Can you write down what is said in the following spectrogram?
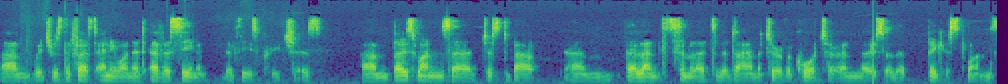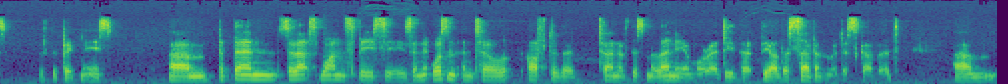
um, which was the first anyone had ever seen of, of these creatures. Um, those ones are just about um, their length similar to the diameter of a quarter, and those are the biggest ones of the pygmies. Um, but then, so that's one species, and it wasn't until after the turn of this millennium already that the other seven were discovered. Um,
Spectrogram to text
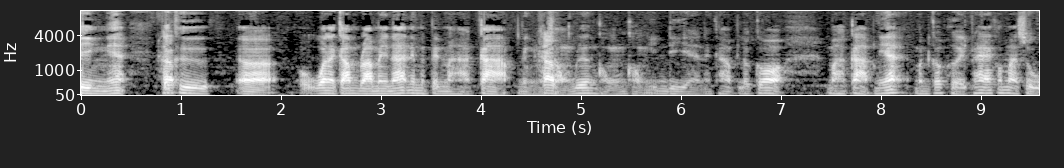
ริง ๆ เนี่ยครับก็คือเอ่อวรรณกรรมรามายณะเนี่ยมันเป็นมหากาบหนึ่งในครับสองเรื่องของของอินเดียนะครับ แล้วก็มหากาบเนี้ยมันก็เผยแพร่เข้ามาสู่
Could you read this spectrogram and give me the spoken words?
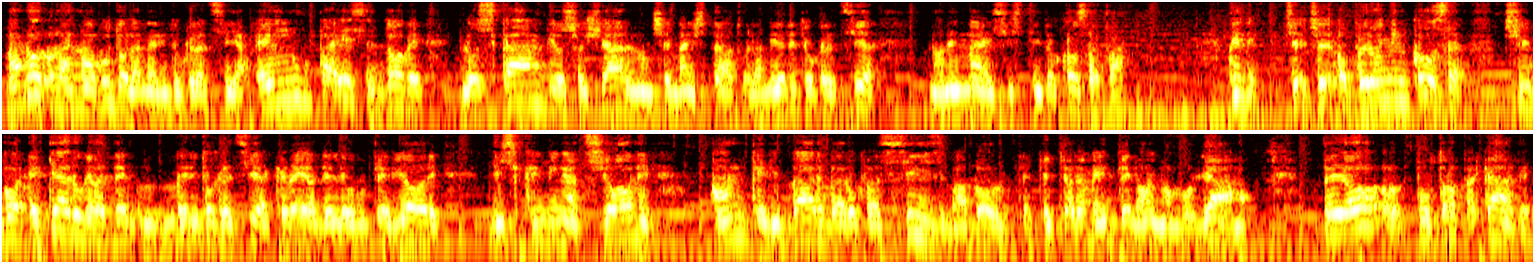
ma loro l'hanno avuto la meritocrazia e in un paese dove lo scambio sociale non c'è mai stato, la meritocrazia non è mai esistito, cosa fa? Quindi c'è, c'è, per ogni cosa vuole, è chiaro che la meritocrazia crea delle ulteriori discriminazioni anche di barbaro classismo a volte, che chiaramente noi non vogliamo, però purtroppo accade.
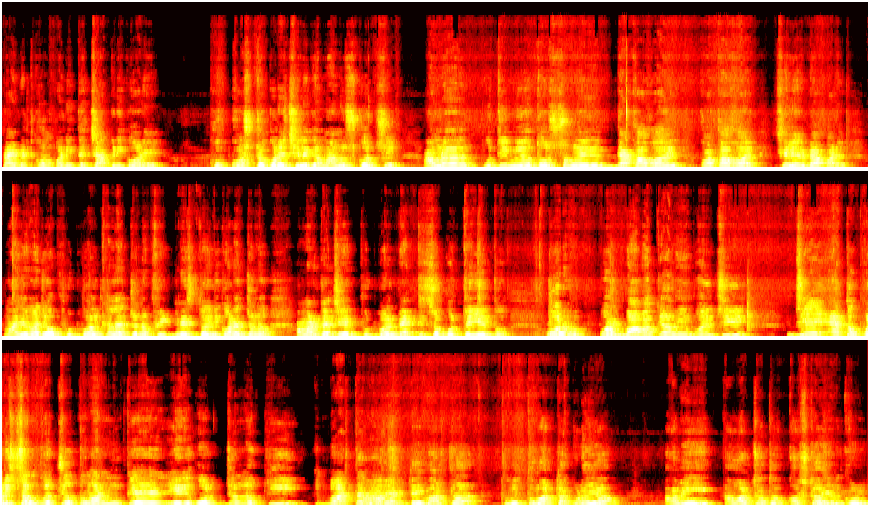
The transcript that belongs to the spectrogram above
প্রাইভেট কোম্পানিতে চাকরি করে খুব কষ্ট করে ছেলেকে মানুষ করছে। আমরা প্রতিনিয়ত ওর সঙ্গে দেখা হয় কথা হয় ছেলের ব্যাপারে। মাঝে মাঝে ও ফুটবল খেলার জন্য ফিটনেস তৈরি করার জন্য আমার কাছে ফুটবল প্র্যাকটিসও করতে যেত। ওর ওর বাবাকে আমি বলছি যে এত পরিশ্রম করছ তোমার মুখে ওর জন্য কি বার্তা রয়েছে? একটাই বার্তা তুমি তোমারটা করে যাও। আমি আমার যত কষ্ট আছে আমি করব।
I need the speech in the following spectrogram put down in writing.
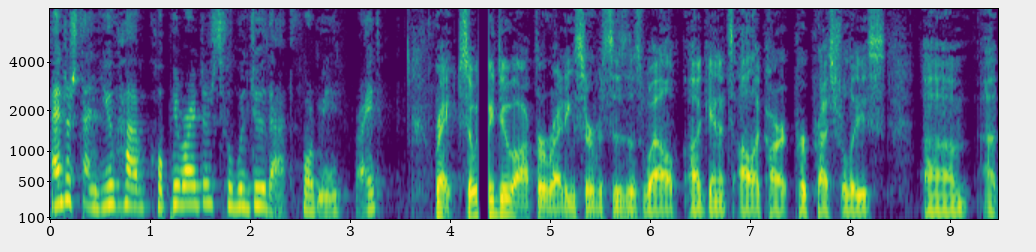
I understand you have copywriters who will do that for me, right? Right. So we do offer writing services as well. Again, it's a la carte per press release. Um, uh,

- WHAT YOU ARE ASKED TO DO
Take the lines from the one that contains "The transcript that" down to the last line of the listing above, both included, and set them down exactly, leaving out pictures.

- RESPONSE
The transcript that belongs to the spectrogram above
প্রাইভেট কোম্পানিতে চাকরি করে খুব কষ্ট করে ছেলেকে মানুষ করছে। আমরা প্রতিনিয়ত ওর সঙ্গে দেখা হয় কথা হয় ছেলের ব্যাপারে। মাঝে মাঝে ও ফুটবল খেলার জন্য ফিটনেস তৈরি করার জন্য আমার কাছে ফুটবল প্র্যাকটিসও করতে যেত। ওর ওর বাবাকে আমি বলছি যে এত পরিশ্রম করছ তোমার মুখে ওর জন্য কি বার্তা রয়েছে? একটাই বার্তা তুমি তোমারটা করে যাও। আমি আমার যত কষ্ট আছে আমি করব।
I need the speech in the following spectrogram put down in writing.
I understand you have copywriters who will do that for me, right? Right. So we do offer writing services as well. Again, it's a la carte per press release. Um, uh,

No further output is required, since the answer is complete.